If the French admittedly love perfume (especially in Paris and the South of the country), they seem to be less inclined to partake of the pleasures of celebrity fragrancing as if those two terms didn't mesh well. It must be the emphasis of the art-for-art ethos and the normative influence of the cinéma d'art et d'essai versus the Hollywood sense of spectacle. I already wrote that while celebrity perfume in France might be less of a circus-ring phenomenon than in the US (no offense meant), it's been there for a while. But it looks like things are evolving. Cathy Guetta shook it at Sephora Champs-Elysées proposing disco-balls of fragrances. Christian Audigier who now lives in LA and has mastered the art of celebrity marketing asked Johnny to be present at a perfume introduction event at the same place.
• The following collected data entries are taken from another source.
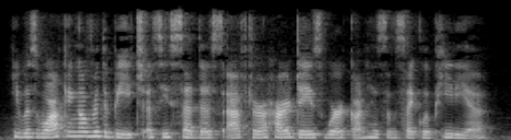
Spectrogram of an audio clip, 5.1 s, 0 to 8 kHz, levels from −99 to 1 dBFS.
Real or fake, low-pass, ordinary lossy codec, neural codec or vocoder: real; 7.2 kHz; AAC, 48 kbps; none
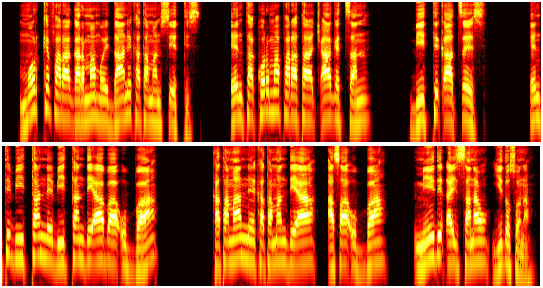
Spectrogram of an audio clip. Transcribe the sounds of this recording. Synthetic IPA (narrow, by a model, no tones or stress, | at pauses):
mɔɾkːɛfɐɾɐɡɐɾmɐmɔjd̪aːnɪkɐt̪ɐmɐnsɪɛt̪ːɪs | ʔɛnt̪ːɐkɔɾmɐpɐɾɐt̪at͡ʃʼaːɡɛt͡sːɐn | biːt̪ːɪkʼaːt͡sʼːe̞ːs | ʔɛnt̪ːɪbiːt̪ːɐnːɛbiːt̪ːɐnd̪ɛʔaːbaːʔʊbːaː | kɐt̪ɐmanːɛkɐt̪ɐmɐnd̪ɛʔaːɐsaːʔʊbːaː | miːd̪ɪɗɐjsːɐnɐwjɪd̪ɔsɔnɐ̰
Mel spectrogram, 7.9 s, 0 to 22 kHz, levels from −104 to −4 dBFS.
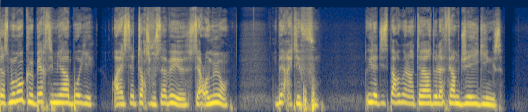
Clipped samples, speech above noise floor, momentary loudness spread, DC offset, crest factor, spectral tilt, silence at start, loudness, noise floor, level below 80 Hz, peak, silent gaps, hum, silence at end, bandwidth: under 0.1%; 44 dB; 9 LU; under 0.1%; 12 dB; -4.5 dB/octave; 0 s; -13 LUFS; -56 dBFS; -42 dBFS; 0 dBFS; none; none; 0.45 s; 17.5 kHz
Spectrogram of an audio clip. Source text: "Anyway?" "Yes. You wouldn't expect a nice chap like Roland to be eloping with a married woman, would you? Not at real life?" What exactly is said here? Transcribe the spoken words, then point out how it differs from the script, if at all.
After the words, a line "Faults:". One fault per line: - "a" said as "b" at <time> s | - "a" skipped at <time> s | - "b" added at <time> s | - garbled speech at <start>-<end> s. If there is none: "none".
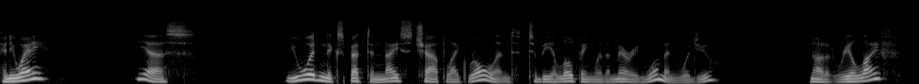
"Anyway?" "Yes. You wouldn't expect a nice chap like Roland to be eloping with a married woman, would you? Not at real life?"
Faults:
none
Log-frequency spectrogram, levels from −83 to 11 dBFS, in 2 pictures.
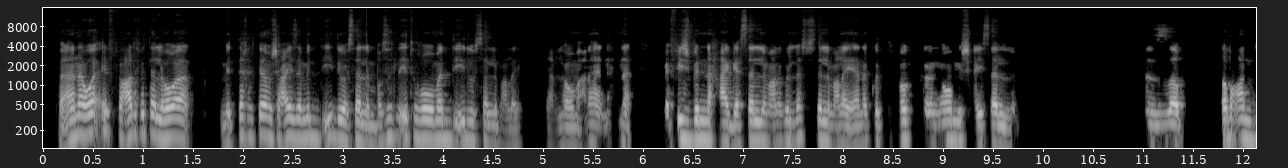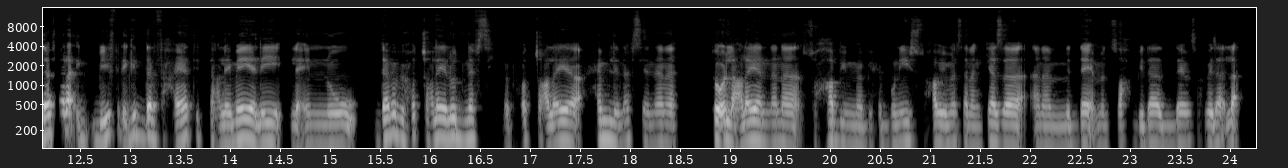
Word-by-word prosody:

Johnny Halliday is a pop singer in France who is considered a national monument but he got fed up with the national tax system and went to live in Switzerland.
The new upcoming Le Tapis Rouge (The Red Carpet) by reality French TV celebrity Christophe Guillarmé seems to be also more American-style and is revelatory of a more democratic, grassroots approach to celebrity perfume...
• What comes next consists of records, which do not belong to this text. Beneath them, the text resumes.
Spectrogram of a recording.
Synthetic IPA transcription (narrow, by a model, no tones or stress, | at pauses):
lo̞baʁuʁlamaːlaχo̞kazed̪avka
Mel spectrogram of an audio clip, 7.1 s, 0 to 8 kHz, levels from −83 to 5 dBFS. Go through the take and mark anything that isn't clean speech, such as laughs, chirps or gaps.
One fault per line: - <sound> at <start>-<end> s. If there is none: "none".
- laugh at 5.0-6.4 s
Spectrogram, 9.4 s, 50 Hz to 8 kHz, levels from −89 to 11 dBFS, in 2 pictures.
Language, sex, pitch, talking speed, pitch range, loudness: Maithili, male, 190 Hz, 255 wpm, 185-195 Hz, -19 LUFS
It ties in for me intuitively with what the French describe colloquially as being "Bling-Bling", which affirms the supremacy of the values of showbizz over the traditional admiration for the State and the Republican brand of nobility. Some fear it, others embrace it. Right now politicians are making an alliance with it. It's got to do with everything too-much, trashy, showy and new but it also denotes a more mobile society where people get to the forefront of the news while not having the requisite or expected PC attitudes. It's not as genuinely street style and hip hop as in the United States, but it's a real sensitivity current.
So when I look at Le Tapis Rouge which will be launched and promoted during the 63rd edition of the Cannes Festival (12-23 May 2010) because it is reportedly inspired by the institution and because young stylist Guillarmé is channelling all that can be the French celebrity culture, I see not necessarily an innovative concept but certainly an inroad.
Le Tapis Rouge was composed by perfumer Jean Denis Saisse and is dedicated to who else but "ultra feminine" and "contemporary" women. The jus centers on blackcurrant and is said to be light and fruity. The bottle was designed by Pascal Derussit the artistic director of Ateliers Dinand.
It can be yours for 29€ for 50 ml.